**What you have to do:** Each record should be copied exactly into the answer, and no picture should go with it.

**Given records:**

····················

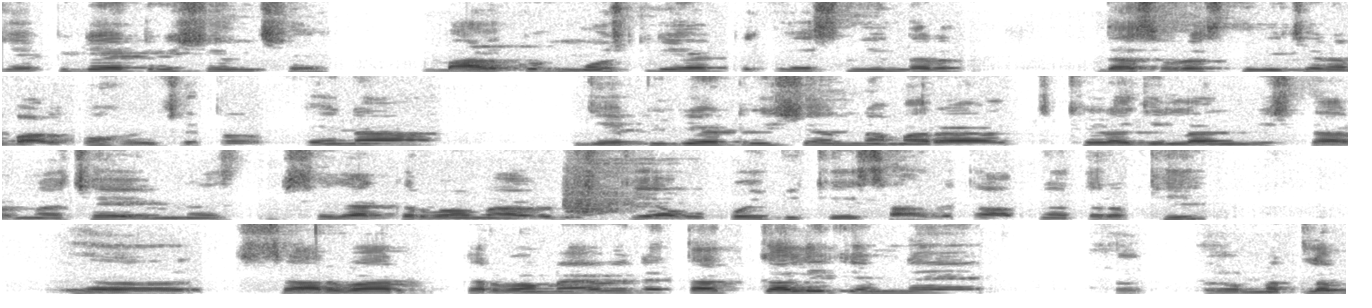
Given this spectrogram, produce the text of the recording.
જે પીડિયાટ્રિશિયન છે, બાળકો મોસ્ટલી એસની અંદર દસ વર્ષથી નીચેના બાળકો હોય છે. તો એના જે પીડિયાટ્રિશિયન અમારા ખેડા જિલ્લાના વિસ્તારના છે, એમને સજાગ કરવામાં આવેલી કે આવો કોઈ બી કેસ આવે તો આપના તરફથી સારવાર કરવામાં આવે ને તાત્કાલિક એમને મતલબ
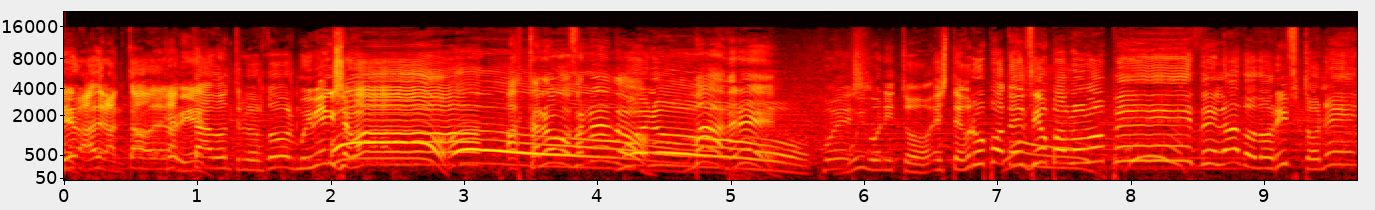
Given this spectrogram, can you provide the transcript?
exterior. bien. Adelantado, adelantado entre los dos. Muy bien y se ¡Oh! va. ¡Hasta luego, Fernando! Bueno, ¡Madre! Pues muy bonito este grupo. Atención, Uh. Pablo López. De lado, Doriftoné.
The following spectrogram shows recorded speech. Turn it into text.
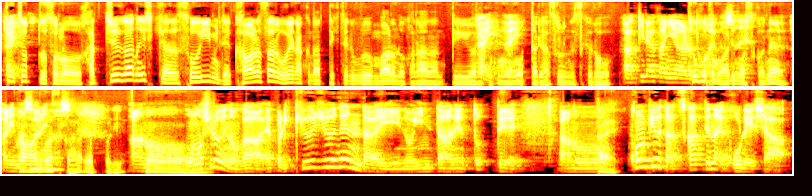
で、はいちょっとその発注側の意識がそういう意味で変わらざるを得なくなってきてる部分もあるのかななんていうようなことも思ったりはするんですけど、明らかにあるそういうこともありと思いますね。ますかね。ありますあありますか？やっぱり。あの、面い。白いのが、やっぱり90年代のインターネットって、あの、はいコンピューター使ってない高齢者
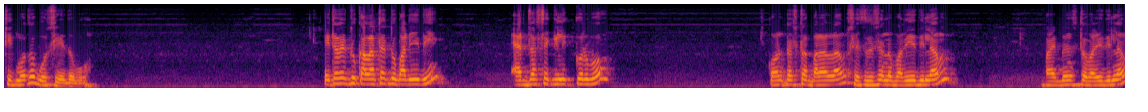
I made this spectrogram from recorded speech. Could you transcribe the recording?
ঠিকমতো বসিয়ে দেবো। এটার একটু কালারটা একটু বাড়িয়ে দিই। অ্যাডজাস্টে ক্লিক করব। কন্ট্রাস্টটা বাড়ালাম সেচুরেশনও বাড়িয়ে দিলাম ভাইব্রেন্সটা বাড়িয়ে দিলাম।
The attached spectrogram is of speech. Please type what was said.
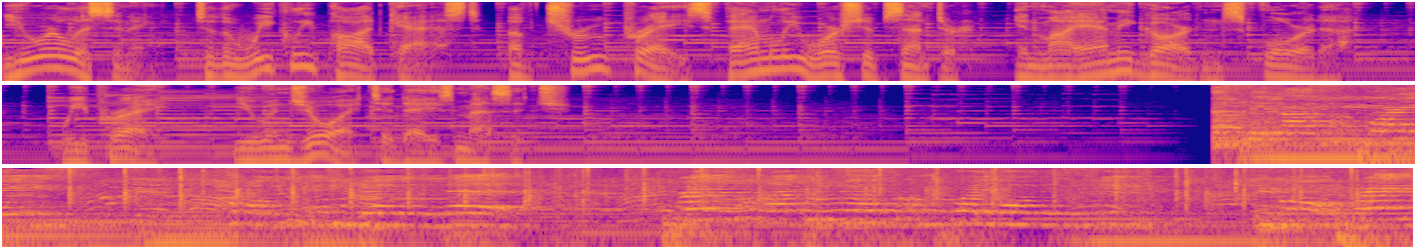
You are listening to the weekly podcast of True Praise Family Worship Center in Miami Gardens, Florida. We pray you enjoy today's message. Praise. Come on, better than that. Praise you on this week. Come on, praise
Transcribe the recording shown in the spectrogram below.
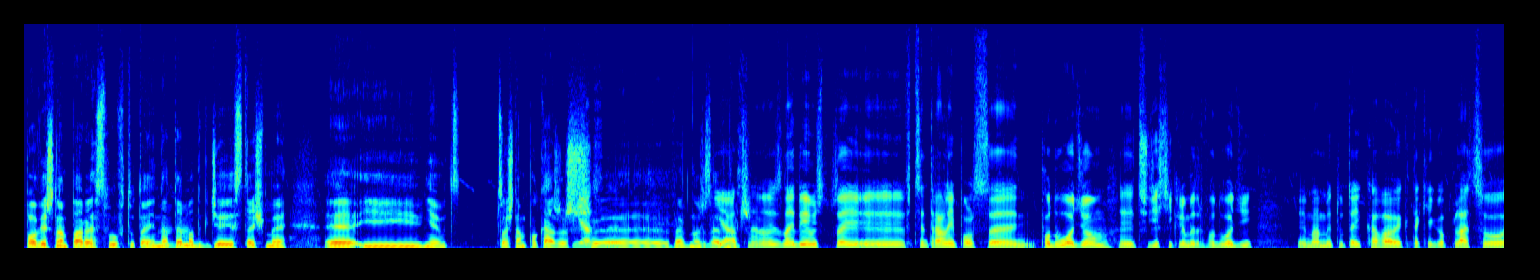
powiesz nam parę słów tutaj Mhm. na temat, gdzie jesteśmy y, i nie wiem, c- coś nam pokażesz Jasne. y, wewnątrz, zewnątrz. Jasne, no, znajdujemy się tutaj y, w centralnej Polsce pod Łodzią, y, 30 km od Łodzi. Mamy tutaj kawałek takiego placu,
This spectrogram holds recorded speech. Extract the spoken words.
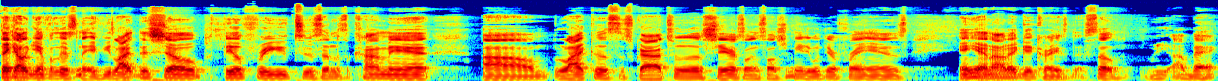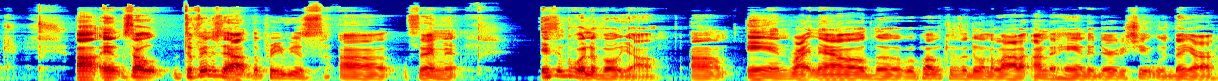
thank y'all again for listening. If you like this show, feel free to send us a comment, um, like us, subscribe to us, share us on social media with your friends, and yeah, and all that good craziness. So we are back. Uh, and so to finish out the previous uh, segment, it's important to vote, y'all. Um, and right now, the Republicans are doing a lot of underhanded, dirty shit, which they are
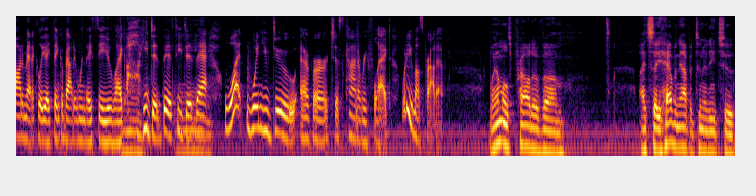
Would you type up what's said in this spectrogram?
Automatically, they think about it when they see you like, oh, he did this, he did that. Mm. What, when you do ever just kind of reflect, what are you most proud of? Well, I'm most proud of, um, I'd say, having the opportunity to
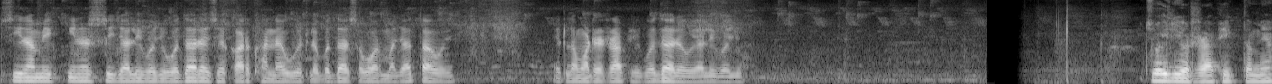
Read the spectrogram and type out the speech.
સિરામિક ઇન્ડસ્ટ્રી ચાલી બાજુ વધારે છે કારખાના એવું એટલે બધા સવારમાં જતા હોય. એટલા માટે ટ્રાફિક વધારે હોય આલી બાજુ. જોઈ લ્યો ટ્રાફિક તમે.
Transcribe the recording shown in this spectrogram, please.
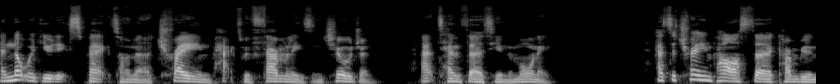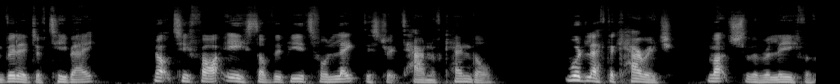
and not what you'd expect on a train packed with families and children at 10.30 in the morning. As the train passed the Cumbrian village of Tebay, not too far east of the beautiful Lake District town of Kendal. Wood left the carriage, much to the relief of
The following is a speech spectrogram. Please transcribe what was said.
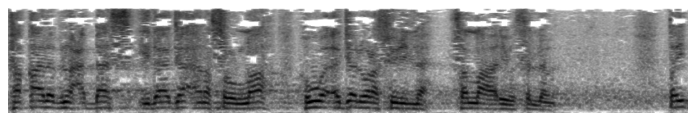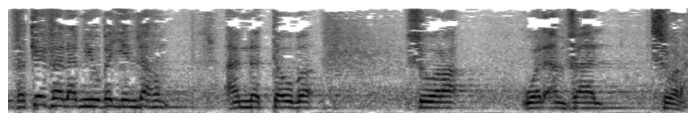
فقال ابن عباس إذا جاء نصر الله هو أجل رسول الله صلى الله عليه وسلم. طيب فكيف لم يبين لهم أن التوبة سورة والأنفال سورة؟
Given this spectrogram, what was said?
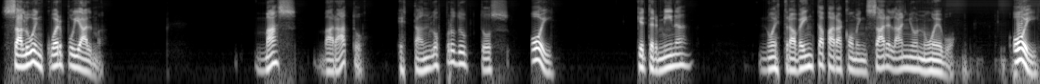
salud en cuerpo y alma. Más barato están los productos hoy que termina nuestra venta para comenzar el año nuevo. Hoy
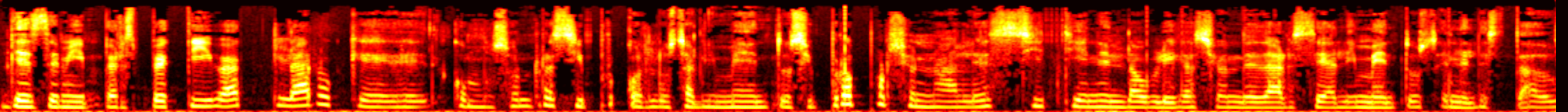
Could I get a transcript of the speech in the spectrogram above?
Desde mi perspectiva, claro que como son recíprocos los alimentos y proporcionales, sí tienen la obligación de darse alimentos en el Estado,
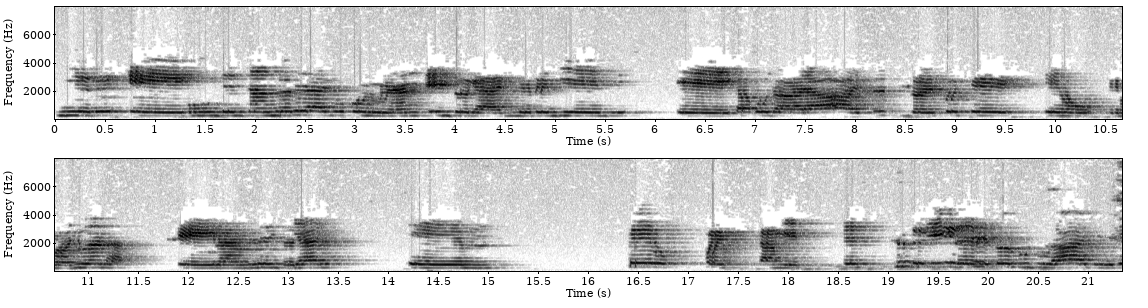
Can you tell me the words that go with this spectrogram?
Nieve, eh, como intentando hacer algo con una editorial independiente, eh, que apoyara a estos escritores pues, que, que, no, que no ayudan las eh, grandes editoriales. Eh, pero, pues, también tener sector cultural, tiene que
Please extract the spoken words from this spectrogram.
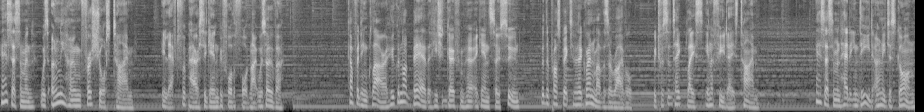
Herr Sesemann was only home for a short time. He left for Paris again before the fortnight was over. Comforting Clara, who could not bear that he should go from her again so soon, with the prospect of her grandmother's arrival, which was to take place in a few days' time. Herr Sesemann had indeed only just gone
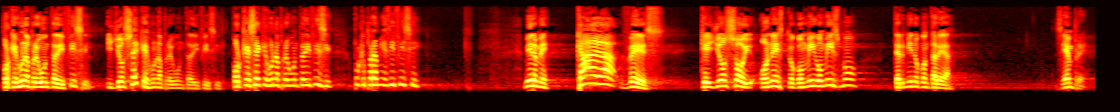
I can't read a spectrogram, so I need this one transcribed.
Porque es una pregunta difícil. Y yo sé que es una pregunta difícil. ¿Por qué sé que es una pregunta difícil? Porque para mí es difícil. Mírame, cada vez que yo soy honesto conmigo mismo, termino con tarea. Siempre.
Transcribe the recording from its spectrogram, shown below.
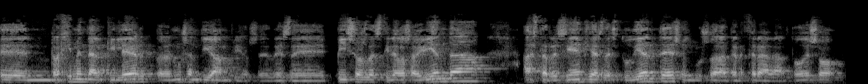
en, régimen de alquiler, pero en un sentido amplio, desde pisos destinados a vivienda hasta residencias de estudiantes o incluso de la tercera edad. Todo eso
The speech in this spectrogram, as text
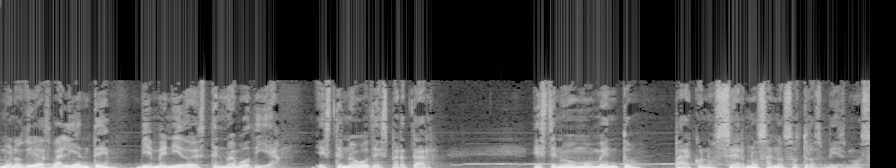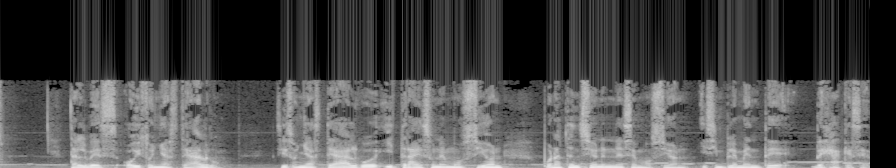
Buenos días valiente, bienvenido a este nuevo día, este nuevo despertar, este nuevo momento para conocernos a nosotros mismos. Tal vez hoy soñaste algo. Si soñaste algo y traes una emoción, pon atención en esa emoción y simplemente deja que se.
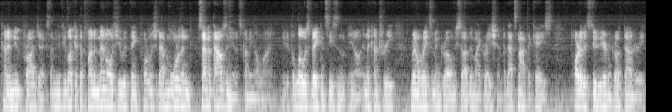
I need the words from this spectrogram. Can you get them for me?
kind of new projects. I mean, if you look at the fundamentals, you would think Portland should have more than 7,000 units coming online. You get the lowest vacancies in you know in the country. Rental rates have been growing. We still have immigration, but that's not the case. Part of it's due to the urban growth boundary.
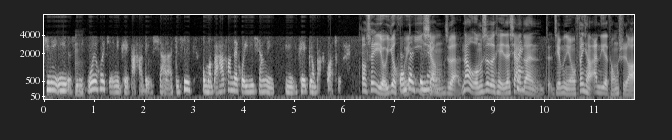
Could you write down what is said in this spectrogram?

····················

**Solution to this exercise:**
Given this spectrogram, produce the text of the recording.
જે પીડિયાટ્રિશિયન છે, બાળકો મોસ્ટલી એસની અંદર દસ વર્ષથી નીચેના બાળકો હોય છે. તો એના જે પીડિયાટ્રિશિયન અમારા ખેડા જિલ્લાના વિસ્તારના છે, એમને સજાગ કરવામાં આવેલી કે આવો કોઈ બી કેસ આવે તો આપના તરફથી સારવાર કરવામાં આવે ને તાત્કાલિક એમને મતલબ
Given this spectrogram, can you provide the transcript?
exterior. bien. Adelantado, adelantado entre los dos. Muy bien y se ¡Oh! va. ¡Hasta luego, Fernando! Bueno, ¡Madre! Pues muy bonito este grupo. Atención, Uh. Pablo López. De lado, Doriftoné.
The following spectrogram shows recorded speech. Turn it into text.
で、はいちょっとその発注側の意識がそういう意味で変わらざるを得なくなってきてる部分もあるのかななんていうようなことも思ったりはするんですけど、明らかにあるそういうこともありと思いますね。ますかね。ありますあありますか？やっぱり。あの、面い。白いのが、やっぱり90年代のインターネットって、あの、はいコンピューター使ってない高齢者
I made this spectrogram from recorded speech. Could you transcribe the recording?
ঠিকমতো বসিয়ে দেবো। এটার একটু কালারটা একটু বাড়িয়ে দিই। অ্যাডজাস্টে ক্লিক করব। কন্ট্রাস্টটা বাড়ালাম সেচুরেশনও বাড়িয়ে দিলাম ভাইব্রেন্সটা বাড়িয়ে দিলাম।
The attached spectrogram is of speech. Please type what was said.
You are listening to the weekly podcast of True Praise Family Worship Center in Miami Gardens, Florida. We pray you enjoy today's message. Praise. Come on, better than that. Praise you on this week. Come on, praise
Transcribe the recording shown in the spectrogram below.
powiesz nam parę słów tutaj Mhm. na temat, gdzie jesteśmy y, i nie wiem, c- coś nam pokażesz Jasne. y, wewnątrz, zewnątrz. Jasne, no, znajdujemy się tutaj y, w centralnej Polsce pod Łodzią, y, 30 km od Łodzi. Mamy tutaj kawałek takiego placu,
This spectrogram holds recorded speech. Extract the spoken words.
thank y'all again for listening. If you like this show, feel free to send us a comment, um, like us, subscribe to us, share us on social media with your friends, and yeah, and all that good craziness. So we are back. Uh, and so to finish out the previous uh, segment, it's important to vote, y'all. Um, and right now, the Republicans are doing a lot of underhanded, dirty shit, which they are
Would you type up what's said in this spectrogram?
Automatically, they think about it when they see you like, oh, he did this, he did that. Mm. What, when you do ever just kind of reflect, what are you most proud of? Well, I'm most proud of, um, I'd say, having the opportunity to
Read the spectrogram and type out the speech.
સિરામિક ઇન્ડસ્ટ્રી ચાલી બાજુ વધારે છે કારખાના એવું એટલે બધા સવારમાં જતા હોય. એટલા માટે ટ્રાફિક વધારે હોય આલી બાજુ. જોઈ લ્યો ટ્રાફિક તમે.
Transcribe the recording shown in this spectrogram, please.
and not what you'd expect on a train packed with families and children at 10.30 in the morning. As the train passed the Cumbrian village of Tebay, not too far east of the beautiful Lake District town of Kendal. Wood left the carriage, much to the relief of
The following is a speech spectrogram. Please transcribe what was said.
فقال ابن عباس إذا جاء نصر الله هو أجل رسول الله صلى الله عليه وسلم. طيب فكيف لم يبين لهم أن التوبة سورة والأنفال سورة؟
Given this spectrogram, what was said?
salud en cuerpo y alma. Más barato están los productos hoy que termina nuestra venta para comenzar el año nuevo. Hoy
Could I get a transcript of the speech in the spectrogram above?
Desde mi perspectiva, claro que como son recíprocos los alimentos y proporcionales, sí tienen la obligación de darse alimentos en el Estado,
Can you tell me the words that go with this spectrogram?
Nieve, eh, como intentando hacer algo con una editorial independiente, eh, que apoyara a estos escritores pues, que, que, no, que no ayudan las eh, grandes editoriales. Eh, pero, pues, también tener sector cultural, tiene que
Please extract the spoken words from this spectrogram.
Herr Sesemann was only home for a short time. He left for Paris again before the fortnight was over. Comforting Clara, who could not bear that he should go from her again so soon, with the prospect of her grandmother's arrival, which was to take place in a few days' time. Herr Sesemann had indeed only just gone
I can't read a spectrogram, so I need this one transcribed.
Porque es una pregunta difícil. Y yo sé que es una pregunta difícil. ¿Por qué sé que es una pregunta difícil? Porque para mí es difícil. Mírame, cada vez que yo soy honesto conmigo mismo, termino con tarea. Siempre.
Transcribe the recording from its spectrogram, shown below.
en, régimen de alquiler, pero en un sentido amplio, desde pisos destinados a vivienda hasta residencias de estudiantes o incluso de la tercera edad. Todo eso
The speech in this spectrogram, as text
Buenos días valiente, bienvenido a este nuevo día, este nuevo despertar, este nuevo momento para conocernos a nosotros mismos. Tal vez hoy soñaste algo. Si soñaste algo y traes una emoción, pon atención en esa emoción y simplemente deja que se.
I need the words from this spectrogram. Can you get them for me?
kind of new projects. I mean, if you look at the fundamentals, you would think Portland should have more than 7,000 units coming online. You get the lowest vacancies in you know in the country. Rental rates have been growing. We still have immigration, but that's not the case. Part of it's due to the urban growth boundary.
Could you write down what is said in this spectrogram?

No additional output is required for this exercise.